Education and health are two other priority sectors, which have absorbed thirty per cent of the annual national budget for several years. The rate of school attendance in the twelve years of compulsory education is ninety per cent and health insurance coverage is eighty-seven per cent.
Health services have improved considerably in remote areas since the arrival of Zipline drones, which, according to the chief executive officer of the American startup, made more than 4,000 deliveries of blood and medicine between October 2016 and April 2018.
Education, too, is slowly but surely changing as a result of new information and communication technologies (ICTs), particularly since the launch of the “One laptop per child” initiative in June 2008. Over 600,000 laptops have been distributed and pupils have adopted to share their usage on a daily basis. The project, however, has faced challenges, notably lack of electricity coverage in rural areas for charging the laptops and a lack of resources to distribute them to over 2.3 million schoolchildren. Nevertheless, ICTs are developing at full speed: 4,000 kilometres of fibre-optic cables have already been rolled out in the country, which has a surface area just exceeding 26,000 square kilometres. This year it is expected that wireless Internet and fibre-optic will cover ninety-five per cent of the country.
The vast majority of the population already has access to mobile phones and out of roughly 13 million inhabitants, more than 4 million can now shop and pay their bills, taxes, and even police fines, using mobile applications. The same applies to administrative procedures. Simply go to the portal Irembo (the word means access in Kinyarwanda) to find most government services online.
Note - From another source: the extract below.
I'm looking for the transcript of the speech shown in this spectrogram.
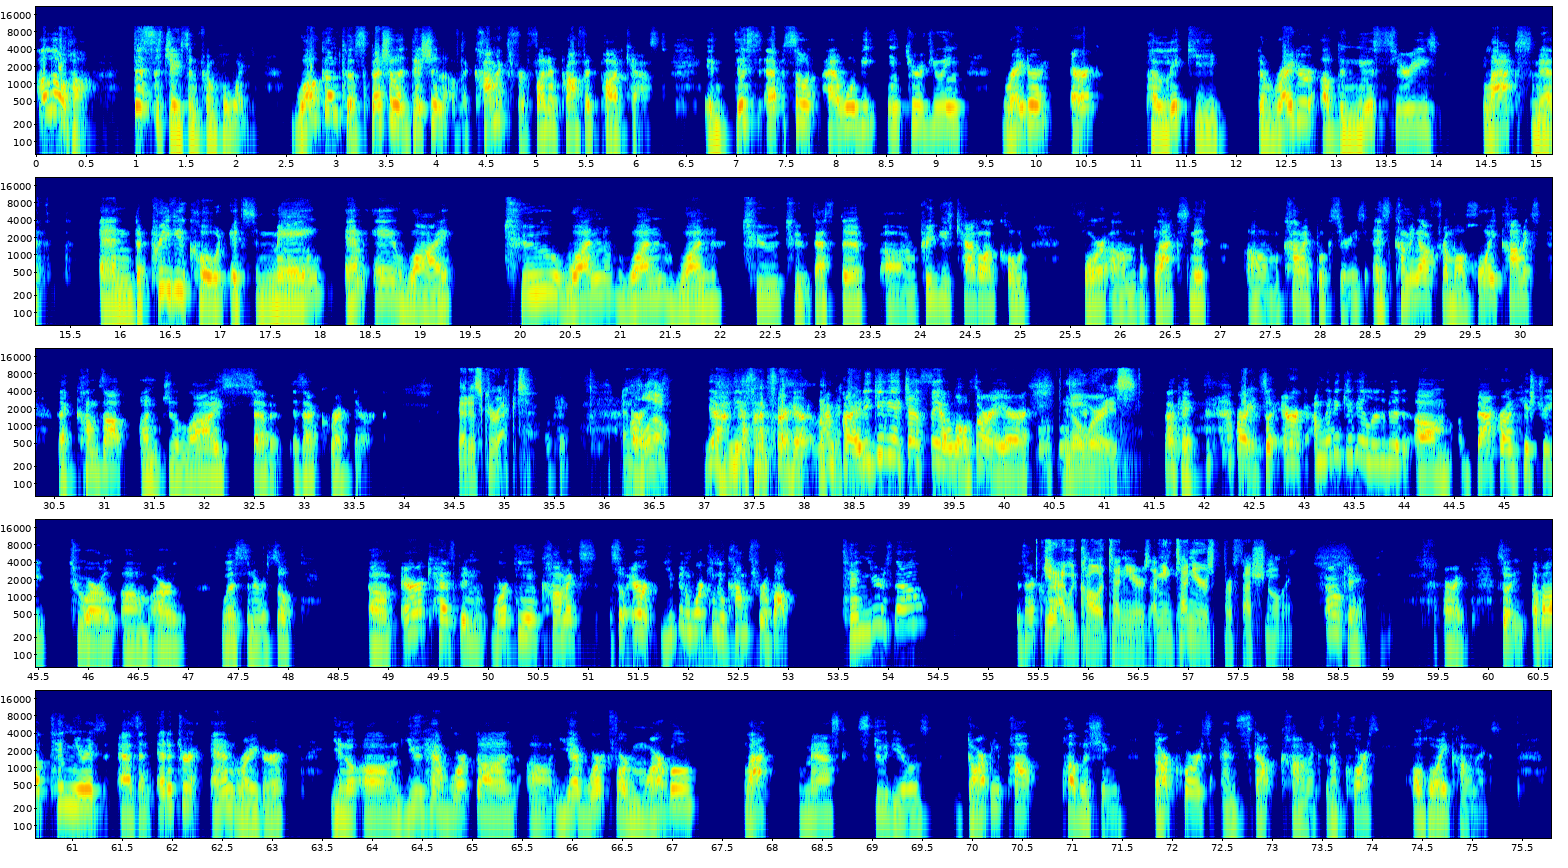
Aloha! This is Jason from Hawaii. Welcome to a special edition of the Comics for Fun and Profit podcast. In this episode, I will be interviewing writer Eric Palicki, the writer of the new series Blacksmith, and the preview code it's May M A Y two one one one two two. That's the um, previews catalog code for um, the Blacksmith um, comic book series, and it's coming out from Ahoy Comics that comes out on July 7th. Is that correct, Eric? That is correct. Okay. And All right. hello. Yeah, yes, I'm sorry. I'm sorry. I didn't give you a chance to say hello. Sorry, Eric. No worries. Okay. All right. So, Eric, I'm going to give you a little bit um, background history to our um, our listeners. So, um, Eric has been working in comics. So, Eric, you've been working in comics for about 10 years now? Is that correct? Yeah, I would call it 10 years. I mean, 10 years professionally. Okay. All right. So about 10 years as an editor and writer, you know, um, you have worked on, uh, you have worked for Marvel, Black Mask Studios, Darby Pop Publishing, Dark Horse, and Scout Comics, and of course, Ahoy Comics.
Looking to the future
Rwanda is focusing on technology development to ensure a better future. Banking transactions are facilitated through mobile services. Business leaders have access to e-commerce through the Electronic World Trade Platform (eWRP), launched in October 2018 by China’s e-commerce giant Alibaba. Urban transport is facilitated by car and motorcycle services controlled via mobile applications.
Among the latter, SafeMotos, nicknamed “the Uber of motorcycle taxis” was born at kLab, a technology innovation hub considered to be the most dynamic in the country. Since 2012, it has trained thousands of young people free of charge, helping to launch sixty companies, four of which have become leaders in their field of activity and two of which have expanded internationally. It is one of a number of innovation centres that have developed, particularly in Kigali, the capital, with a view to offering young Rwandans new professional opportunities.
The City of Innovation to be built as part of Africa50, the infrastructure development platform of the African Development Bank (AfDB), also promises a bright technological future for Rwanda, which is now well positioned to become a regional ICT platform. Especially since in September 2018, artificial intelligence (AI) officially entered the university curriculum, thanks to a master’s degree launched by the Senegalese expert Moustapha Cissé, head of Google’s AI research centre in Ghana, and by the African Institute of Mathematical Sciences (AIMS) in Kigali.
A quarter of a century after the genocide against the Tutsi in Rwanda, the divided, devastated, dilapidated nation, in need of reconstruction and rehabilitation, is today resolutely looking to the future and preparing the ground for what may one day be called the Rwandan mi